However, the rest of the leaders also did not stand aside. Samsung unveils an excellent Samsung Neo QLED series with 12-bit luminance (4096 gradations) and 30,000 mini LEDs, which can form about 5,000 zones. LG announced LG NanoCell QNED TVs with 2,500 local dimming zones and with a very tempting price from $ 1,000.
In fact, mini LED backlight further increases the contrast and peak brightness for individual sections of the frame, reducing the difference between the HDR-content reproduction by LED LCD vs OLED TVs.
Thus, Quantum Dot technology has significantly improved the white quality for backlight, and the use of a huge number of miniature LEDs has dramatically increased the brightness control accuracy for each individual screen area in LCD TVs. As a result, their color gamut, color accuracy, contrast and peak brightness have come very close to the premium segment of OLED TVs.
Of course, LG and Sony are also showing impressive strides in improving their OLED models, increasing their brightness and cutting production costs. For example, LG already offered 55-in 4K OLEDs from $ 1,500 last year, which was unrealistic just a few years ago.
Nevertheless, the new LCD TVs with Quantum Dot technology and mini LED backlighting will provide them with stiff competition.
Curiously, LG NanoCell QNED TVs will compete with LG OLED models. This is not relevant for Samsung due to the huge gap between the Samsung Neo QLED Series and Samsung micro LED panels starting at $ 100,000.
Today Samsung Neo QLED vs LG QNED vs TCL OD-Zero comparison is hardly correct without regard to price. But given the pricing policy of the Chinese giant, its mini LED models may be quite affordable.
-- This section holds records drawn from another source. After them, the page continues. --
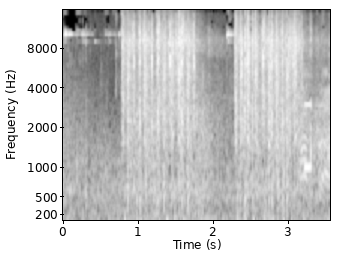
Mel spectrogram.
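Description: Light machine gun fire in Battlefield 4, two long loud bursts of rapid automatic shots split by a short pause.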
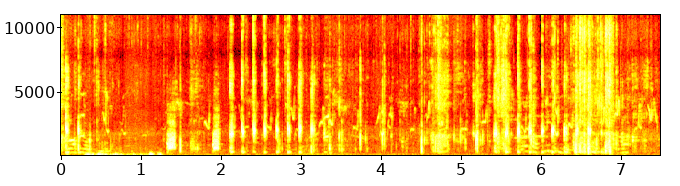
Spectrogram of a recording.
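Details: Male black francolin (teetar) making a rapid series of harsh, clicking notes repeated several times a second, with a low rumble at the start and dense scratchy bursts later.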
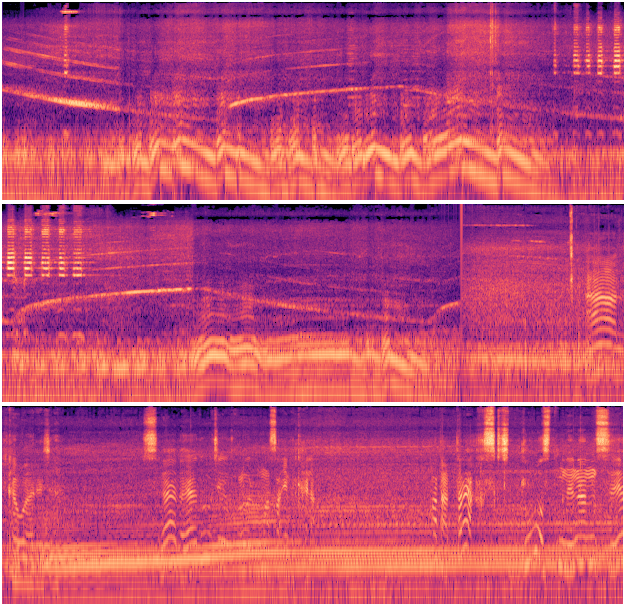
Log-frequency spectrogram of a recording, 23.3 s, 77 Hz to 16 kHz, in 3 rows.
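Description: Kawasaki Z800 inline-four engine heard from the rider's seat, its pitch swinging up and down with quick throttle changes in slow traffic. A higher wailing tone rises and falls slowly over the first dozen seconds. From about fourteen seconds in, the engine pulls steadily up in pitch as the bike accelerates.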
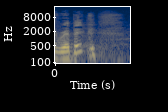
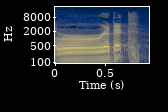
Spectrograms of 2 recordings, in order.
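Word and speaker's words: Ribić: Is that how you say it? – Yeah. – Ribic. – Is it? – That's how I remember it. – Yeah. It's you just think of Chronicles of Riddick.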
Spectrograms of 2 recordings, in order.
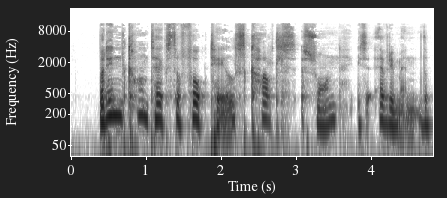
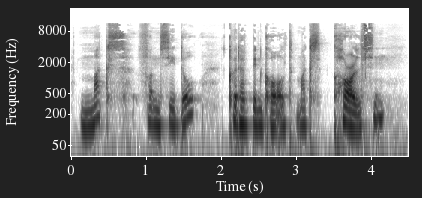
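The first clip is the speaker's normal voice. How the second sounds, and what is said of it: Put-on Swedish accent. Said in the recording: “Trying out my Swedish accent.”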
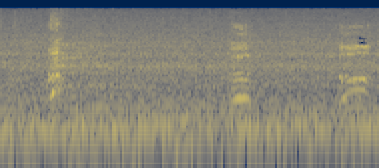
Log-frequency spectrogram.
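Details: Hiccups: three short, sharp voiced hiccups about a second or two apart over steady vehicle noise.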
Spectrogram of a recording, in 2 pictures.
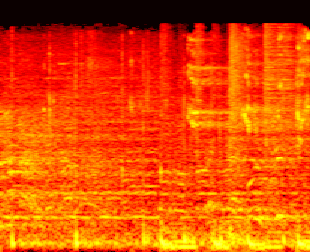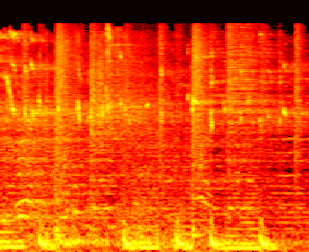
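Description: Basketball bouncing on a hardwood court, a run of low thuds about three a second, with short sneaker squeaks.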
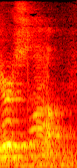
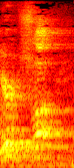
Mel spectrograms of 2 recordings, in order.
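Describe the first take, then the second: First: It is said calmly, as a plain fact. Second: It is said harshly, like an insult.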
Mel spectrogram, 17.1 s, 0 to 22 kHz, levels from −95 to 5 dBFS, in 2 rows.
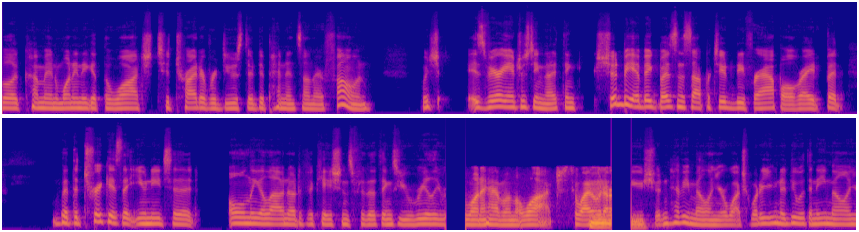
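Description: At 12.98 s the speech drops out for 200 ms, then returns dull and boxy, with nothing above 4.2 kHz, a level shift of roughly 5 dB and a new background noise well beneath it, until 14.84 s. The likely cause is the input switching to a poorer device.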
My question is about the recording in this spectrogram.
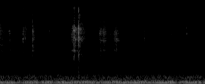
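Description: Plastic infinity cube fidget toy being flipped quickly in the hands, its hinged blocks clacking together in a string of short, irregular clicks.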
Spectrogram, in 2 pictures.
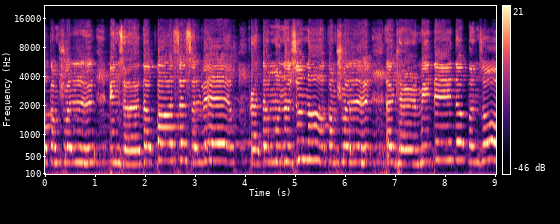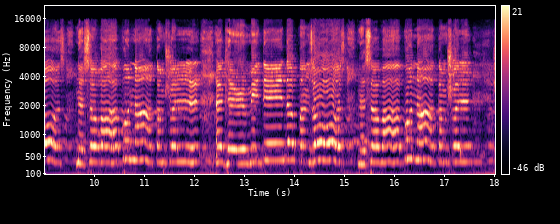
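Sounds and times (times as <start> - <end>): boy singing into a microphone: 0.0 - 18.0
short breaths: 12.1 - 12.4.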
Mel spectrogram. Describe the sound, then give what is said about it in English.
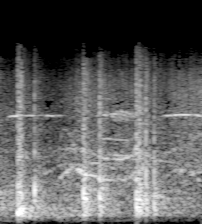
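Fireworks explode at night over a Greek port town during a street celebration for the Olympic torch relay: three fairly faint, evenly spaced bursts, each a sharp crackling pop, with a thin steady whistle-like tone between them. “Fireworks lit up the night sky earlier this week”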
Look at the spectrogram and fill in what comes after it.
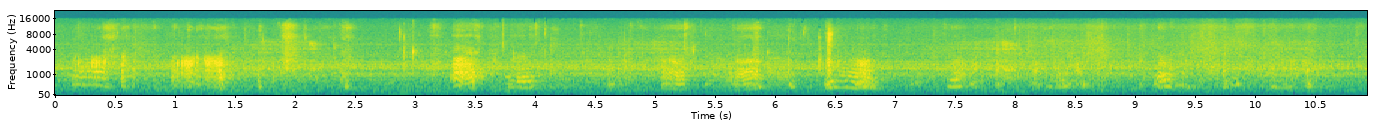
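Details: Newborn puppies nursing make soft, high, squeaky whimpers and short squeals in scattered bursts, some wavering, several overlapping, over a steady quiet hiss.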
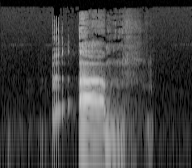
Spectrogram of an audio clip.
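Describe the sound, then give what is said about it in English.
A single loud burp on air during a broadcast, with a deep, resonant croak lasting under a second, preceded by a brief throaty onset, then silence. “I just burped there. Very rude on air.”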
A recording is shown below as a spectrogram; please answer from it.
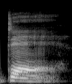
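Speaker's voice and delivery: "dare", rhyming with air, dropped low; one syllable, one stress. Shown as a demonstration. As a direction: DARE as a single low, falling beat. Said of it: "One syllable, one stress".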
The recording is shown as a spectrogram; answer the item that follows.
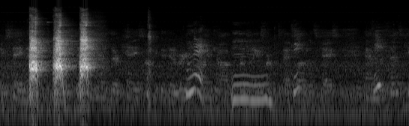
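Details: Pet dog being teased with a treat, barking three times in quick succession, followed by a quieter stretch of whining, rising squeals and a flat, held whine as its owner coaxes it to come get it.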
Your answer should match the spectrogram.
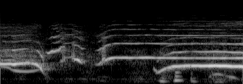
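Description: Long, high-pitched drawn-out screams of thrill from people riding a giant swing. One cry ends about half a second in, a new one starts about a second in, and a second voice joins it, each sliding up at the start and holding steady.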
However, the announced price of $ 1,000 for LG NanoCell QNED TVs is also encouraging.
But a huge 75″ LCD Vizio V-Series Class (V755-G4) worth $ 850 on the company’s website might be a more pragmatic choice for viewing conventional content.
In addition, the successful completion of the announced Samsung QD-OLED and QD-MicroLED technologies could end long-standing competition between technologies by replacing them with a more efficient hybrid TVs.
The video shows Samsung’s new Neo QLED TVs.